> [Work item]:
Beginning with the line that holds "The spectrogram above" and ending with the last line below, please copy every line exactly, add nothing, and leave out the pictures.

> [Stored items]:
=== Section Start ===

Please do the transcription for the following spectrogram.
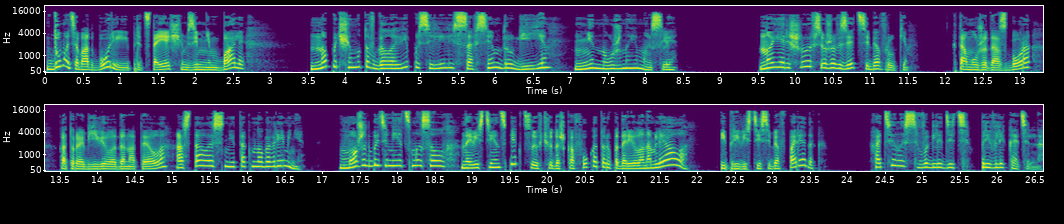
думать об отборе и предстоящем зимнем бале, но почему-то в голове поселились совсем другие, ненужные мысли но я решила все же взять себя в руки. К тому же до сбора, который объявила Донателла, осталось не так много времени. Может быть, имеет смысл навести инспекцию в чудо-шкафу, который подарила нам Леала, и привести себя в порядок? Хотелось выглядеть привлекательно.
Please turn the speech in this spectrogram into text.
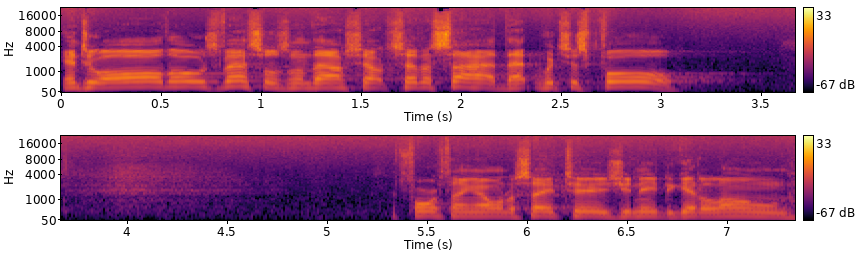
into all those vessels, and thou shalt set aside that which is full. The fourth thing I want to say to you is you need to get alone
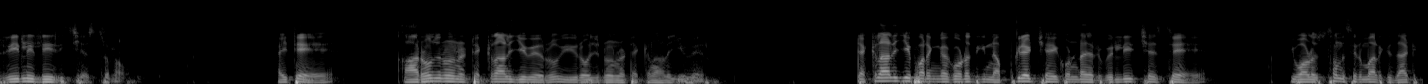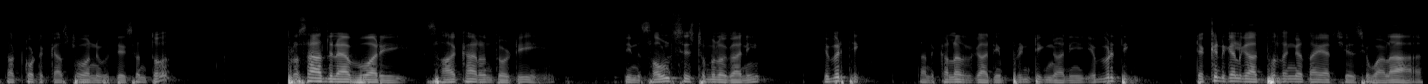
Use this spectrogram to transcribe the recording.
రీలీజ్ చేస్తున్నాం. అయితే ఆ రోజున ఉన్న టెక్నాలజీ వేరు ఈ రోజున ఉన్న టెక్నాలజీ వేరు. టెక్నాలజీ పరంగా కూడా దీన్ని అప్గ్రేడ్ చేయకుండా రిలీజ్ చేస్తే ఇవాళ వస్తున్న సినిమాలకి దాటికి తట్టుకోవటం కష్టం అనే ఉద్దేశంతో ప్రసాద్ ల్యాబ్ వారి సహకారంతో దీని సౌండ్ సిస్టంలో కానీ ఎవ్రీథింగ్ దాని కలర్ కానీ ప్రింటింగ్ కానీ ఎవ్రీథింగ్ టెక్నికల్గా అద్భుతంగా తయారు చేసి వాళ్ళ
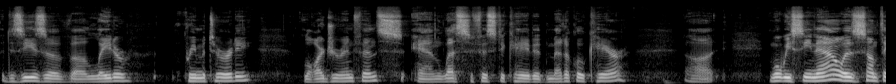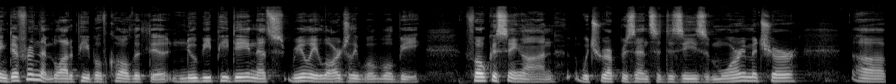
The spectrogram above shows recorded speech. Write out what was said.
A disease of uh, later prematurity, larger infants, and less sophisticated medical care. Uh, what we see now is something different. That a lot of people have called it the new BPD, and that's really largely what we'll be focusing on, which represents a disease of more immature uh,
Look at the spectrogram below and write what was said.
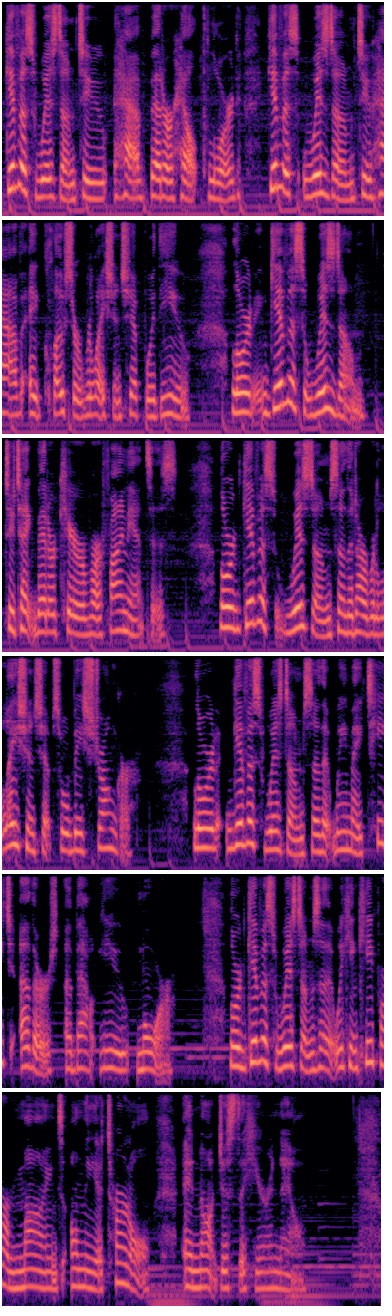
Give us wisdom to have better health, Lord. Give us wisdom to have a closer relationship with you. Lord, give us wisdom to take better care of our finances. Lord, give us wisdom so that our relationships will be stronger. Lord, give us wisdom so that we may teach others about you more. Lord, give us wisdom so that we can keep our minds on the eternal and not just the here and now.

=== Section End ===

> [Task result]:
The spectrogram above shows recorded speech. Write out what was said.
A disease of uh, later prematurity, larger infants, and less sophisticated medical care. Uh, what we see now is something different. That a lot of people have called it the new BPD, and that's really largely what we'll be focusing on, which represents a disease of more immature uh,
Look at the spectrogram below and write what was said.
Give us wisdom to have better health, Lord. Give us wisdom to have a closer relationship with you. Lord, give us wisdom to take better care of our finances. Lord, give us wisdom so that our relationships will be stronger. Lord, give us wisdom so that we may teach others about you more. Lord, give us wisdom so that we can keep our minds on the eternal and not just the here and now.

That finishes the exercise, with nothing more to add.